▶ _Information supplied_
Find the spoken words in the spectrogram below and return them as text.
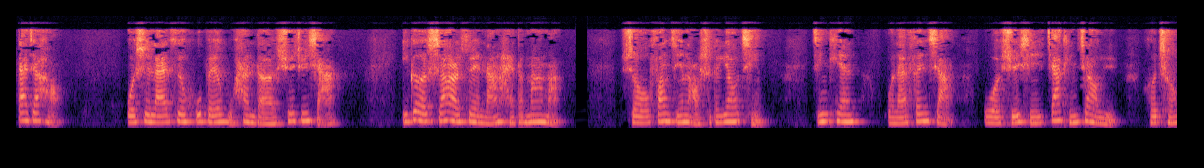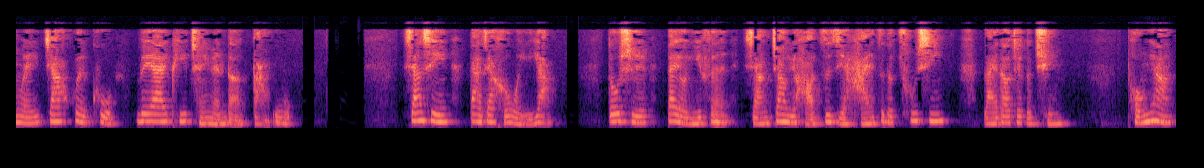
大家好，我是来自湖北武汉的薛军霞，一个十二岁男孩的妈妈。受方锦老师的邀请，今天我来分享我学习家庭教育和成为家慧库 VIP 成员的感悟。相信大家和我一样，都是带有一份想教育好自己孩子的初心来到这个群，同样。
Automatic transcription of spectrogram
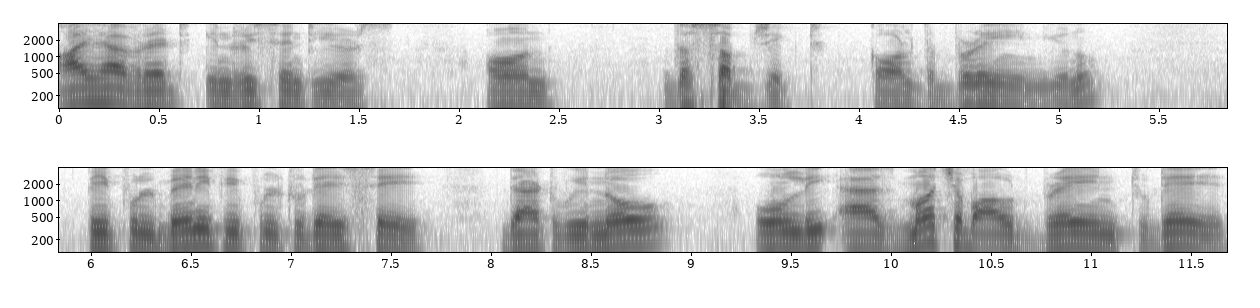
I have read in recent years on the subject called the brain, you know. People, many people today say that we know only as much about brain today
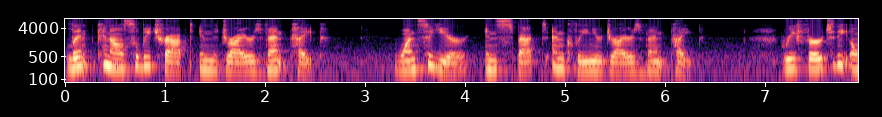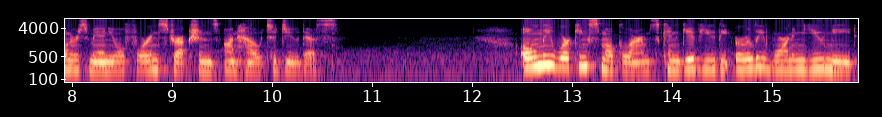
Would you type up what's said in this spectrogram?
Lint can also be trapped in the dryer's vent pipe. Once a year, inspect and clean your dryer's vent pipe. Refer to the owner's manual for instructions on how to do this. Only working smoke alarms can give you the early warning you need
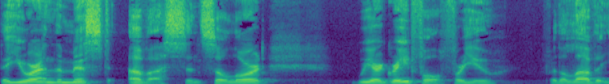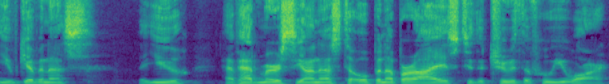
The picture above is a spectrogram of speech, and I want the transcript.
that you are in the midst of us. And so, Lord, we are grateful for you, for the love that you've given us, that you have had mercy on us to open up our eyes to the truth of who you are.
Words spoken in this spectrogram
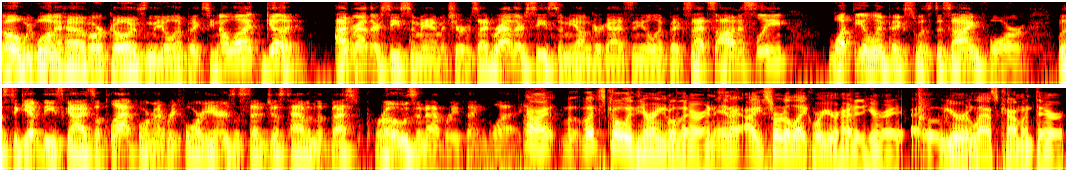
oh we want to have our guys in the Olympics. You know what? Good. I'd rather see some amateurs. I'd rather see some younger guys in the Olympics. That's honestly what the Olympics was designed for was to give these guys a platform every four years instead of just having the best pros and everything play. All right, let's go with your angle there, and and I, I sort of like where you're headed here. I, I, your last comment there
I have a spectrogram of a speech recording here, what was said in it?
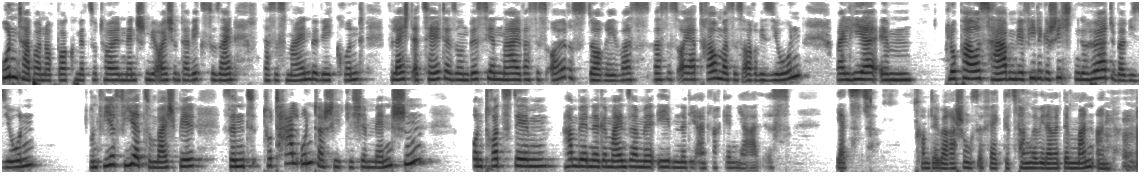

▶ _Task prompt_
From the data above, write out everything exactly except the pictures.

▶ _Exercise result_
Find the spoken words in the spectrogram below and return them as text.
大家好，我是来自湖北武汉的薛军霞，一个十二岁男孩的妈妈。受方锦老师的邀请，今天我来分享我学习家庭教育和成为家慧库 VIP 成员的感悟。相信大家和我一样，都是带有一份想教育好自己孩子的初心来到这个群，同样。
Automatic transcription of spectrogram
I have read in recent years on the subject called the brain, you know. People, many people today say that we know only as much about brain today
Would you type up what's said in this spectrogram?
Lint can also be trapped in the dryer's vent pipe. Once a year, inspect and clean your dryer's vent pipe. Refer to the owner's manual for instructions on how to do this. Only working smoke alarms can give you the early warning you need
The picture above is a spectrogram of speech, and I want the transcript.
that you are in the midst of us. And so, Lord, we are grateful for you, for the love that you've given us, that you have had mercy on us to open up our eyes to the truth of who you are.
Words spoken in this spectrogram
oh we want to have our guys in the Olympics. You know what? Good. I'd rather see some amateurs. I'd rather see some younger guys in the Olympics. That's honestly what the Olympics was designed for was to give these guys a platform every four years instead of just having the best pros and everything play. All right, let's go with your angle there, and and I, I sort of like where you're headed here. I, I, your last comment there
I have a spectrogram of a speech recording here, what was said in it?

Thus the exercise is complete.